▶ **DIRECTIONS FOR THIS TASK**
Below is some data. Retype exactly the lines starting at the one with "Can you transcribe" and ending at the one with "What is said".

▶ **LISTED RECORDS**
((

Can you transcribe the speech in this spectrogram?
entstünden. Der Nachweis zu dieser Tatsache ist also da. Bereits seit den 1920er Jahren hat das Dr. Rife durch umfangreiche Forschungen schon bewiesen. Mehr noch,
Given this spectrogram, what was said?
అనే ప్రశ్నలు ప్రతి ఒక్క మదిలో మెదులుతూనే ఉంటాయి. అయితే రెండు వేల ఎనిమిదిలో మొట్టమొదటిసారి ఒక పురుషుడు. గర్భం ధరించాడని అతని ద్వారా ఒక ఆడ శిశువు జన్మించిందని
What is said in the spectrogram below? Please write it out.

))
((

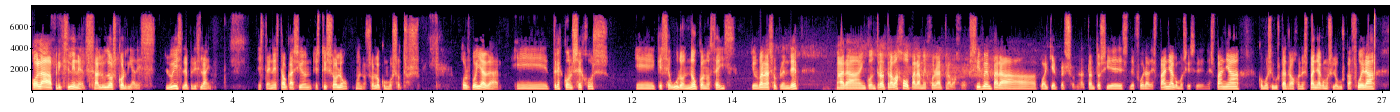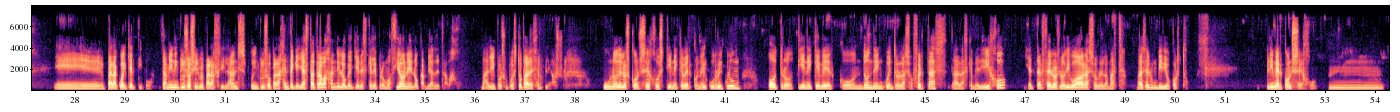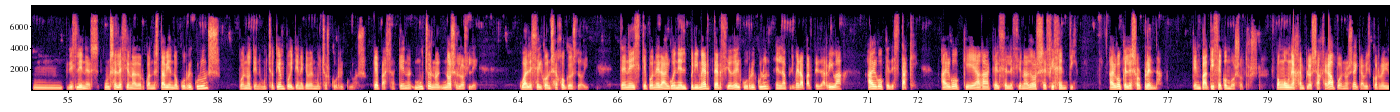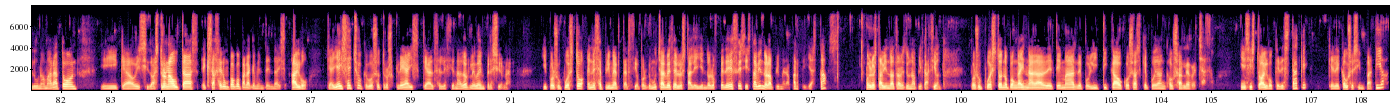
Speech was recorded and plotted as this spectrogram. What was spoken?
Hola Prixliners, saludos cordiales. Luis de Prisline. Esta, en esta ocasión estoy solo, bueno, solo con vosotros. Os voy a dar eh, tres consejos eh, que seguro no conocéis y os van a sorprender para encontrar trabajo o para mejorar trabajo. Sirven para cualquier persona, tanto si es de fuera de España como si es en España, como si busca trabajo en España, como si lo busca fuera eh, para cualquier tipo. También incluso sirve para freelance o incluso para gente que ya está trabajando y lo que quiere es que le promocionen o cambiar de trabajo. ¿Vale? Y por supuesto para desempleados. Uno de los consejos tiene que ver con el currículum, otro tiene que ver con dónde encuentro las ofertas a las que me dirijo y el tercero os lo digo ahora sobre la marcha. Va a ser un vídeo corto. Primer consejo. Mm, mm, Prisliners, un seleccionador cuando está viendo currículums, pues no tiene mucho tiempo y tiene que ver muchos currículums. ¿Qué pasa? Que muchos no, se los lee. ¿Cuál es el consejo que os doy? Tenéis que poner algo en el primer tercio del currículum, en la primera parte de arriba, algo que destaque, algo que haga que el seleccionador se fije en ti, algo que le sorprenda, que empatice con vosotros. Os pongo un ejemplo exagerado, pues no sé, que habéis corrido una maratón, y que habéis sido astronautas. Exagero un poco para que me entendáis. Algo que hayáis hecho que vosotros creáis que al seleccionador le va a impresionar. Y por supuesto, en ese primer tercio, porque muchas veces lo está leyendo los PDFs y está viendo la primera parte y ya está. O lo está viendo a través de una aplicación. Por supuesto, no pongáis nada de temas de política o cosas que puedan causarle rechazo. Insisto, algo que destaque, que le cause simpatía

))

▶ **SOLUTION**
Can you transcribe the speech in this spectrogram?
entstünden. Der Nachweis zu dieser Tatsache ist also da. Bereits seit den 1920er Jahren hat das Dr. Rife durch umfangreiche Forschungen schon bewiesen. Mehr noch,
Given this spectrogram, what was said?
అనే ప్రశ్నలు ప్రతి ఒక్క మదిలో మెదులుతూనే ఉంటాయి. అయితే రెండు వేల ఎనిమిదిలో మొట్టమొదటిసారి ఒక పురుషుడు. గర్భం ధరించాడని అతని ద్వారా ఒక ఆడ శిశువు జన్మించిందని
What is said in the spectrogram below? Please write it out.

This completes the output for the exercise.